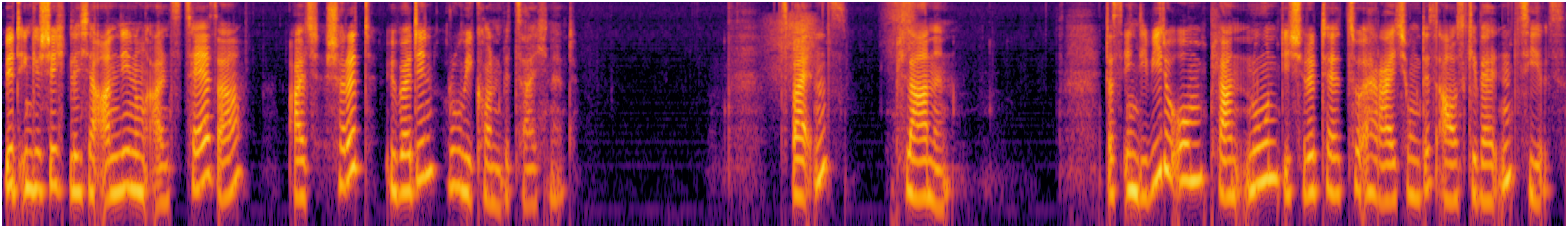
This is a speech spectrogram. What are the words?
wird in geschichtlicher Anlehnung als Cäsar als Schritt über den Rubikon bezeichnet. Zweitens Planen. Das Individuum plant nun die Schritte zur Erreichung des ausgewählten Ziels.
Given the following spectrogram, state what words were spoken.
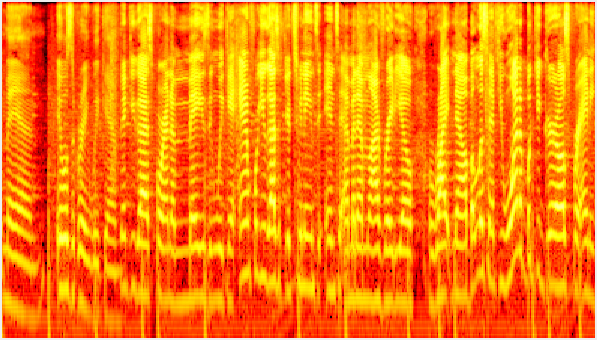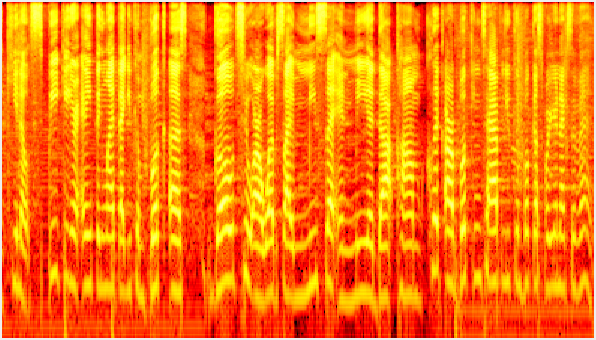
man, it was a great weekend. Thank you guys for an amazing weekend. And for you guys, if you're tuning into, into M&M Live Radio right now. But listen, if you want to book your girls for any keynote speaking or anything like that, you can book us. Go to our website, meesaandmeah.com. Click our booking tab, and you can book us for your next event.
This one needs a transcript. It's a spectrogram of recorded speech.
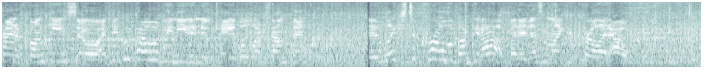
kind of funky, so I think we probably need a new cable or something. It likes to curl the bucket up, but it doesn't like to curl it out.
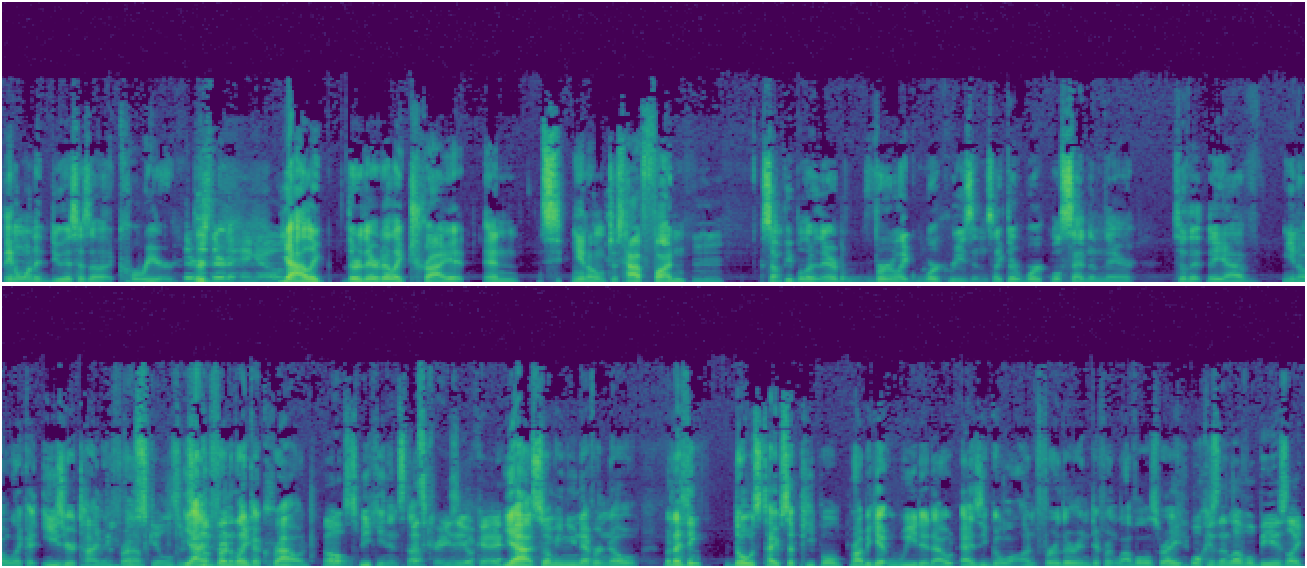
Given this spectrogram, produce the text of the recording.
they don't want to do this as a career. They're, They're- just there to hang out. yeah, like they're there to like try it and you know just have fun. hmm Some people are there for like work reasons. Like their work will send them there so that they have you know like an easier time in front of skills. Or yeah in front of like, a crowd oh speaking and stuff. that's crazy. Okay. Yeah, so I mean, you never know. But I think those types of people probably get weeded out as you go on further in different levels, right? Well, because then level B is like,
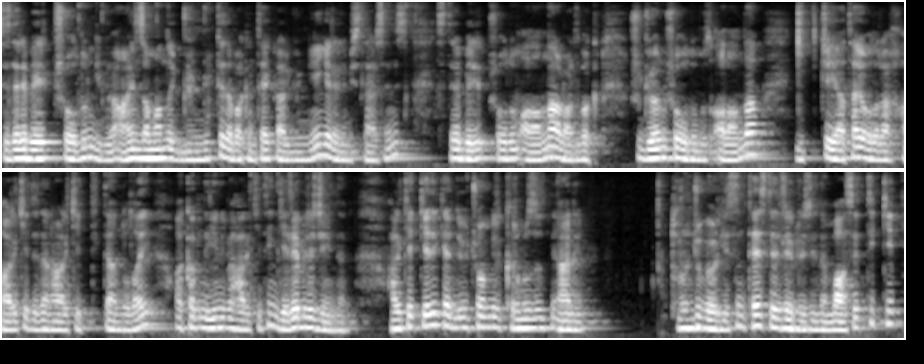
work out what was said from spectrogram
sizlere belirtmiş olduğum gibi aynı zamanda günlükte de bakın tekrar günlüğe gelelim isterseniz. Sizlere belirtmiş olduğum alanlar vardı. Bakın şu görmüş olduğumuz alanda gittikçe yatay olarak hareket eden hareketlikten dolayı akabinde yeni bir hareketin gelebileceğinden. Hareket gelirken de 3-11 kırmızı yani turuncu bölgesinin test edilebileceğinden bahsettik ki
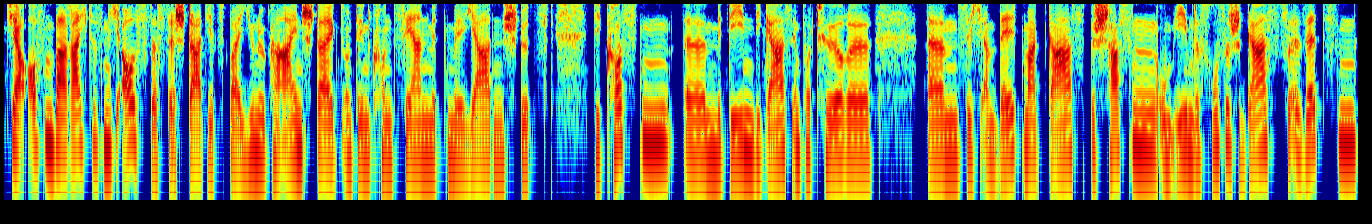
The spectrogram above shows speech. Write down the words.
Tja, offenbar reicht es nicht aus, dass der Staat jetzt bei Uniper einsteigt und den Konzern mit Milliarden stützt. Die Kosten, äh, mit denen die Gasimporteure ähm, sich am Weltmarkt Gas beschaffen, um eben das russische Gas zu ersetzen,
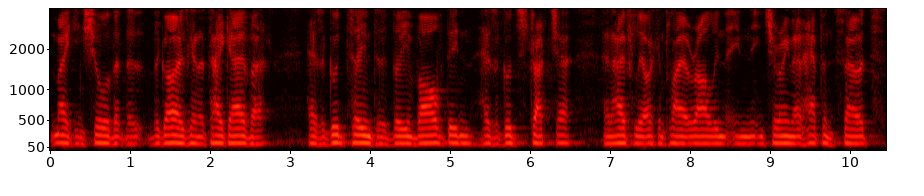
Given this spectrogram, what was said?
making sure that the the guy who's going to take over has a good team to be involved in, has a good structure and hopefully I can play a role in, in ensuring that happens. So it's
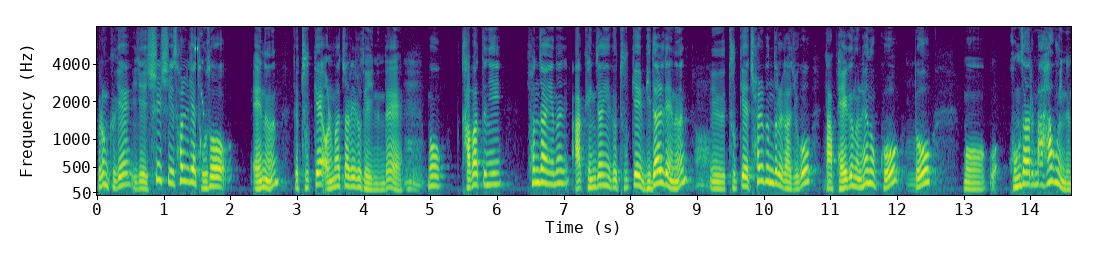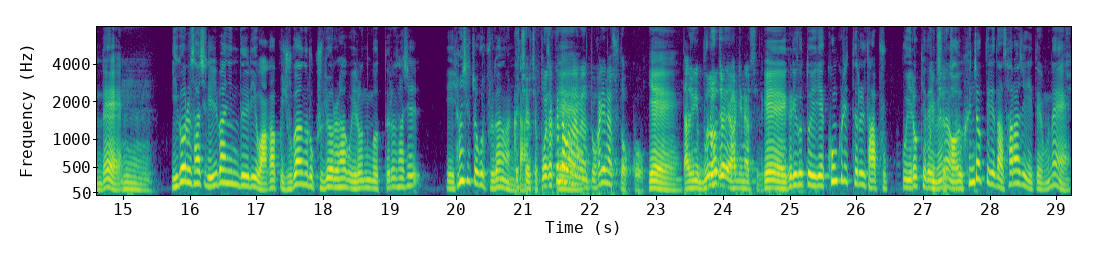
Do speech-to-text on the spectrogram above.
그럼 그게 이제 실시 설계 도서에는 그 두께 얼마짜리로 돼 있는데 음. 뭐 가봤더니 현장에는 아 굉장히 그 두께에 미달되는 어. 이 두께의 철근들을 가지고 다 배근을 해놓고 또 뭐 공사를 막 하고 있는데 음. 이거를 사실 일반인들이 와갖고 육안으로 구별을 하고 이런 것들은 사실 이 현실적으로 불가능합니다. 그렇죠. 공사 끝나고 예. 나면 또 확인할 수도 없고 예. 나중에 무너져야 확인할 수 있는. 예, 그리고 또 이게 콘크리트를 다 붓고 이렇게 되면 그쵸, 그쵸. 어, 흔적들이 다 사라지기 때문에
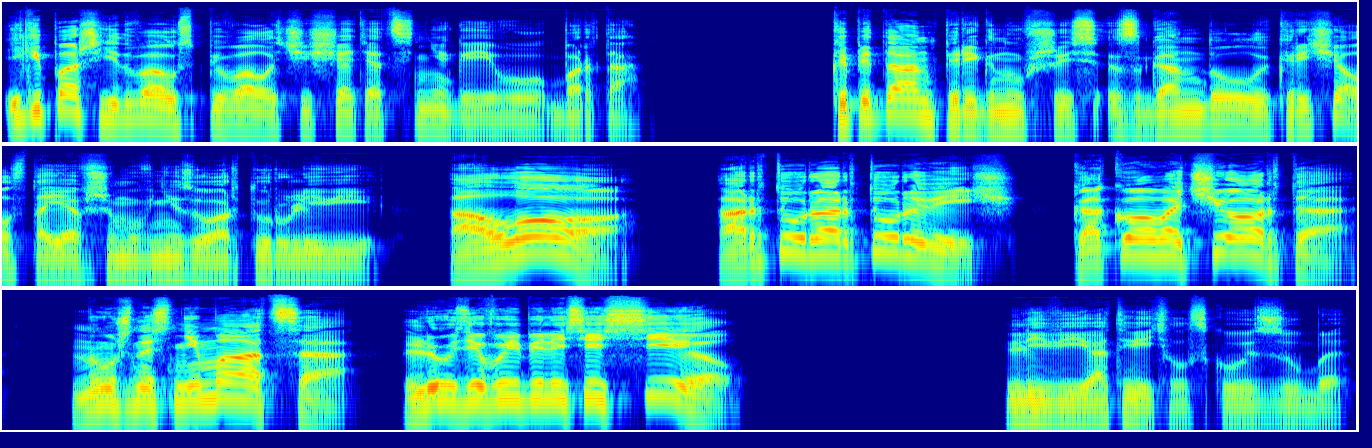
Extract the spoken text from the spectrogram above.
Экипаж едва успевал очищать от снега его борта. Капитан, перегнувшись с гондолы, кричал стоявшему внизу Артуру Леви. «Алло! Артур Артурович! Какого черта? Нужно сниматься! Люди выбились из сил!» Леви ответил сквозь зубы.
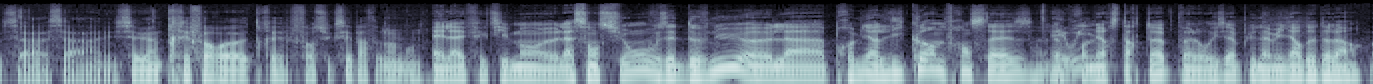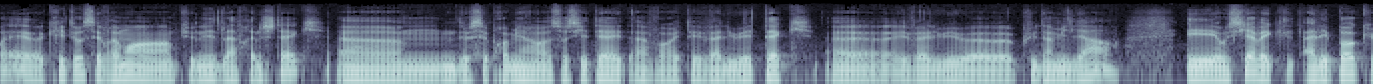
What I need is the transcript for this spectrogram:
ça, ça, ça, a eu un très fort, très fort succès partout dans le monde. Et là, effectivement, l'ascension, vous êtes devenu la première licorne française, la eh première start-up valorisée à plus d'un milliard de dollars. Ouais, Criteo, c'est vraiment un pionnier de la French Tech, de ses premières sociétés à avoir été évaluées tech, évaluées plus d'un milliard, et aussi avec, à l'époque,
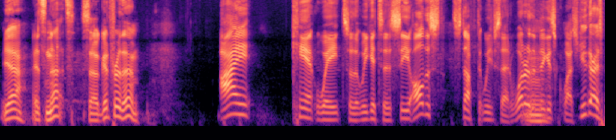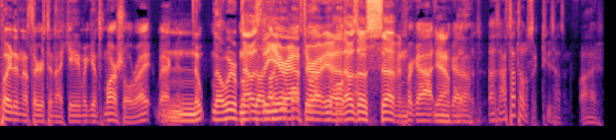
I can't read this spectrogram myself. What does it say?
Yeah, it's nuts. So good for them. I can't wait so that we get to see all this stuff that we've said. What are the mm. biggest questions? You guys played in a Thursday night game against Marshall, right? Back in, Nope. No, we were. Both That was done- the oh, we year were both after. done. our- were yeah, both that was done. 07. forgot. Yeah. forgot. I, I thought that was like 2005.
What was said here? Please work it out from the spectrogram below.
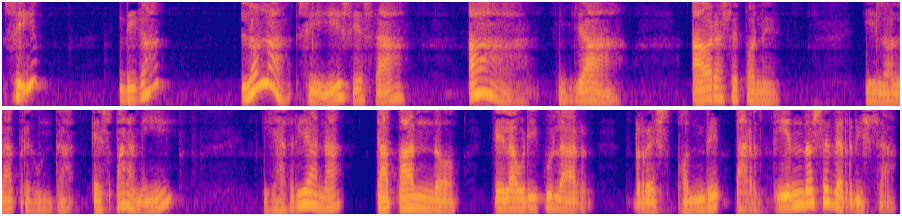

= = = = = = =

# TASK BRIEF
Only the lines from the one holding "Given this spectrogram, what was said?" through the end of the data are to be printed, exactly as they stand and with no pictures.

# OUTPUT FOR THIS EXERCISE
Given this spectrogram, what was said?
making sure that the the guy who's going to take over has a good team to be involved in, has a good structure and hopefully I can play a role in, in ensuring that happens. So it's
Do speech-to-text on the spectrogram above.
그럼 그게 이제 실시 설계 도서에는 그 두께 얼마짜리로 돼 있는데 음. 뭐 가봤더니 현장에는 아 굉장히 그 두께에 미달되는 어. 이 두께의 철근들을 가지고 다 배근을 해놓고 또 뭐 공사를 막 하고 있는데 음. 이거를 사실 일반인들이 와갖고 육안으로 구별을 하고 이런 것들은 사실 이 현실적으로 불가능합니다. 그렇죠. 공사 끝나고 예. 나면 또 확인할 수도 없고 예. 나중에 무너져야 확인할 수 있는. 예, 그리고 또 이게 콘크리트를 다 붓고 이렇게 되면 그쵸, 그쵸. 어, 흔적들이 다 사라지기 때문에
Extract the spoken text from the spectrogram above.
Экипаж едва успевал очищать от снега его борта. Капитан, перегнувшись с гондолы, кричал стоявшему внизу Артуру Леви. «Алло! Артур Артурович! Какого черта? Нужно сниматься! Люди выбились из сил!» Леви ответил сквозь зубы.
What I need is the transcript for this spectrogram:
ça, ça, ça, a eu un très fort, très fort succès partout dans le monde. Et là, effectivement, l'ascension, vous êtes devenu la première licorne française, la eh première start-up valorisée à plus d'un milliard de dollars. Ouais, Criteo, c'est vraiment un pionnier de la French Tech, de ses premières sociétés à avoir été évaluées tech, évaluées plus d'un milliard, et aussi avec, à l'époque,
I can't read this spectrogram myself. What does it say?
Yeah, it's nuts. So good for them. I can't wait so that we get to see all this stuff that we've said. What are the mm. biggest questions? You guys played in a Thursday night game against Marshall, right? Back in, Nope. No, we were. Both That was done- the oh, we year were both after. done. our- were yeah, both that was done. 07. forgot. Yeah. forgot. I, I thought that was like 2005.
What was said here? Please work it out from the spectrogram below.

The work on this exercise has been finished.